Both roles are extremely challenging, with no hiding place for the actors. Onstage for the whole play on a stripped-down set, they are constantly on the move, constantly surprising and outdoing each other with outlandish, brutal and increasingly wild fantasies and memories. With the play completely reliant on their words and movement throughout, Matthew Bulgo and Jannah Warlow give powerful performances, completely inhabiting their unnamed characters.

There is an enjoyable playfulness in watching each lover’s inventive reaction to the other’s latest lurid fantasy, either topping it with a more extreme fantasy or else comically undercutting and undermining it. This verbal and physical contest, with its sweeping to and fro of poetic imagery, forms the structure of the play. But beneath these competing fantasies, other themes emerge as we begin to sense the lovers’ feelings of loss, grief and blame.

In the Q and A session following the first-night performance, Philip Ridley explained his desire to shine a light on the paradoxically violent language of love, in much-used romantic phrases such as ‘you tore me apart’, ‘you broke my heart’, etc. Ridley explores the stark violence of this language by replacing well-worn phrases with images of his own, such as pushing a bullet delicately between a lover’s lips.

As the play progresses, a striking transformation of the mood casts a new light on the storm we have witnessed up to that point.

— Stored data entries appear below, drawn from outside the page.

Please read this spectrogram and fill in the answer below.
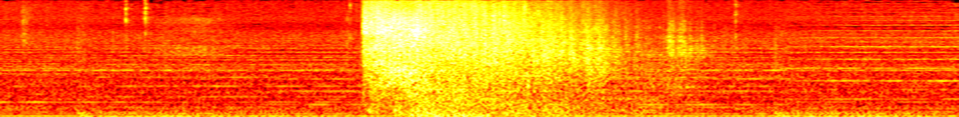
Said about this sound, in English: We're going to blow up the wall.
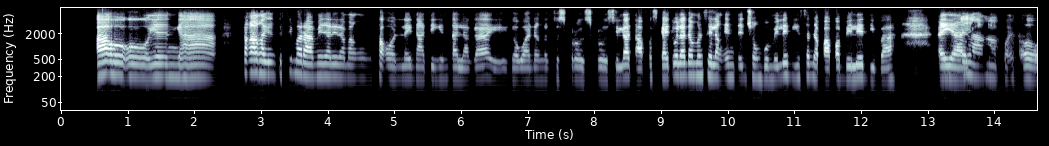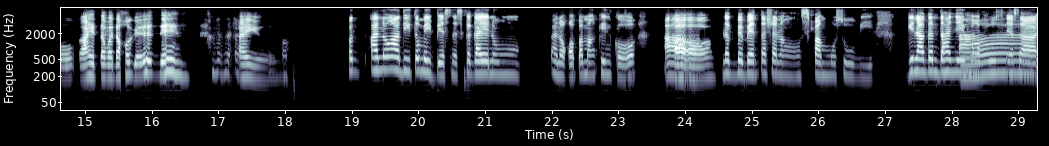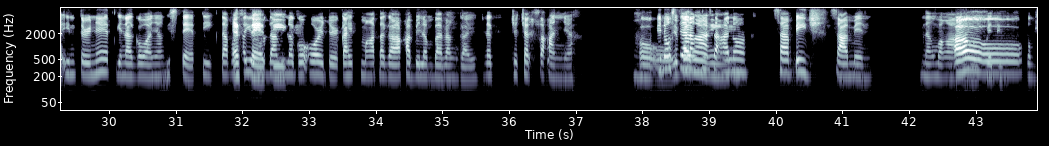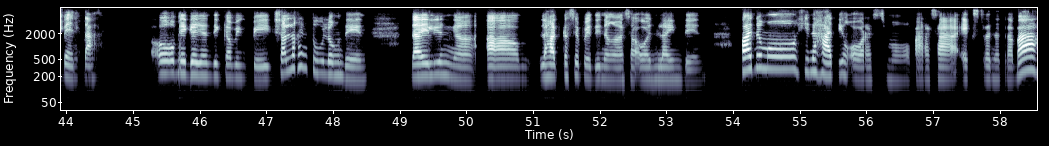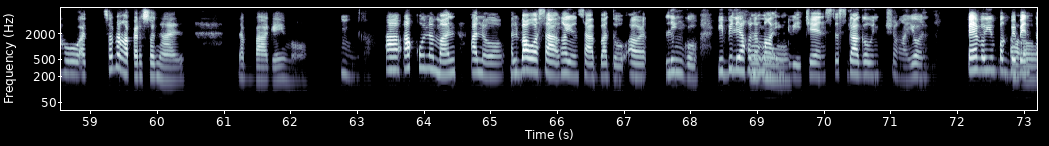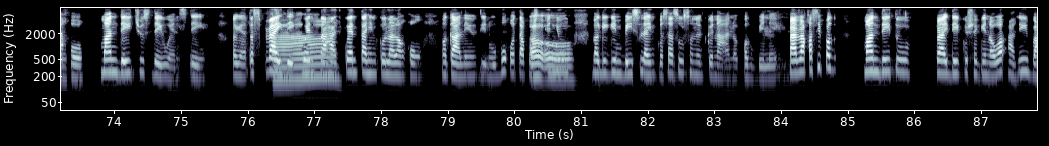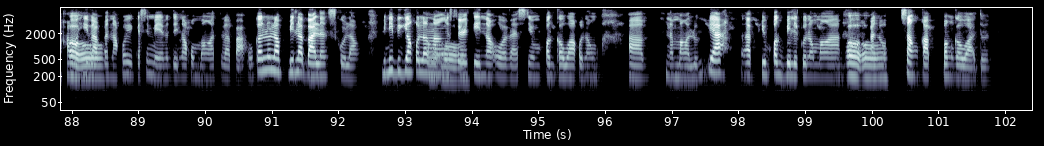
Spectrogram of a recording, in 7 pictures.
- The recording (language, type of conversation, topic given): Filipino, unstructured, Ano ang mga paborito mong paraan para kumita ng dagdag na pera?
- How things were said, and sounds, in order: other background noise; laughing while speaking: "gano'n din"; chuckle; blowing; blowing; other noise; in Japanese: "musubi"; drawn out: "Ah"; cough; drawn out: "trabaho"; tapping; drawn out: "Ah"; other animal sound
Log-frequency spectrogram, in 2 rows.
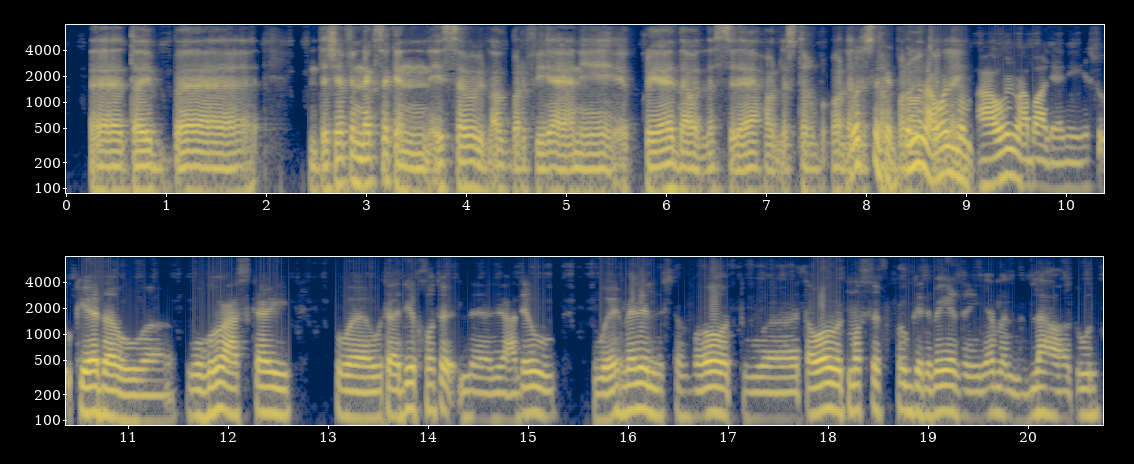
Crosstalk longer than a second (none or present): present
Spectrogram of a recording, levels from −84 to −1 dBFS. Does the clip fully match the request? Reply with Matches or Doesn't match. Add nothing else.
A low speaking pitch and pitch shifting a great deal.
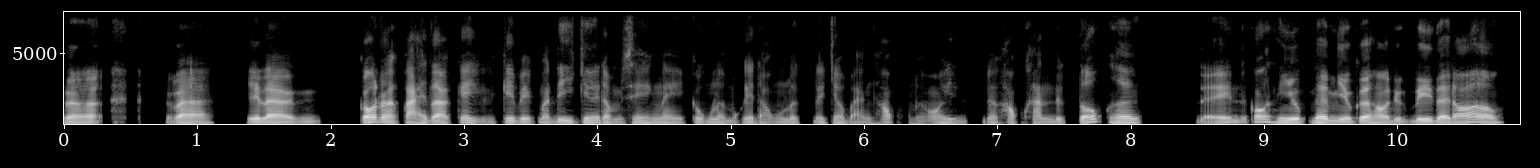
Matches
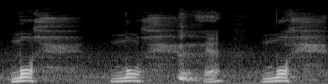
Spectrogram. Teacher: Ha itu ketika dia sukun jadi tenggorokan itu terbuka dia muh muh ya muh nih pakai tenggorokan muh si ya itu baru tepat ha-nya ha hi hu muh si. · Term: huruf ha ketika sukun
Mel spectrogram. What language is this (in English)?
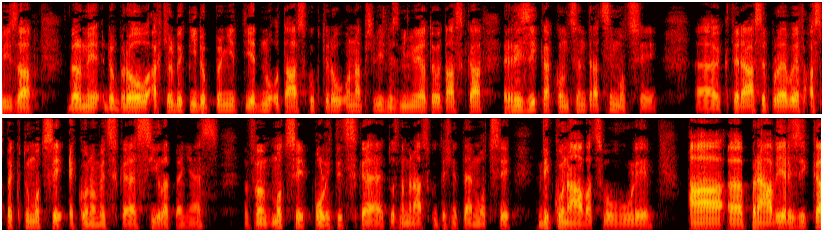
Czech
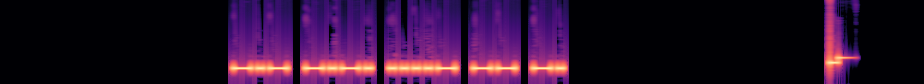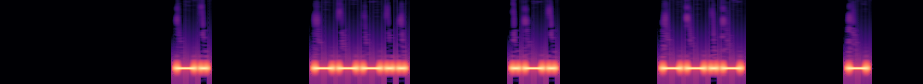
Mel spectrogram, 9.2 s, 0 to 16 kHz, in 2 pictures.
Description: Morse code, heard as a keyed tone, about 40 wpm, spaced as for 20 wpm, 700 Hz. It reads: KC4MN N8RQT
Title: USA Call Signs - 5 Characters - 6x Character Spacing - 40wpm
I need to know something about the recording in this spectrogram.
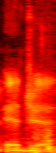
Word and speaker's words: Buttigieg: I had to train myself to pronounce it right. Hi, how old are you? Buttigieg.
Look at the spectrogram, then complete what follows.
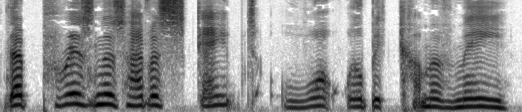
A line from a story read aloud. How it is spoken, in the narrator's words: he cried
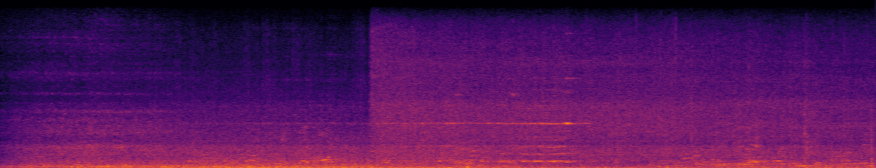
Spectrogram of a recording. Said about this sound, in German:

The simplicity of set and plot create a feeling of unconstrained freedom, allowing the characters to transport the audience to whatever bizarre world they can invoke through words and movement. This striking production is expertly directed by Chris Durnall, with a keen sense of the timing and rhythms of Ridley’s play.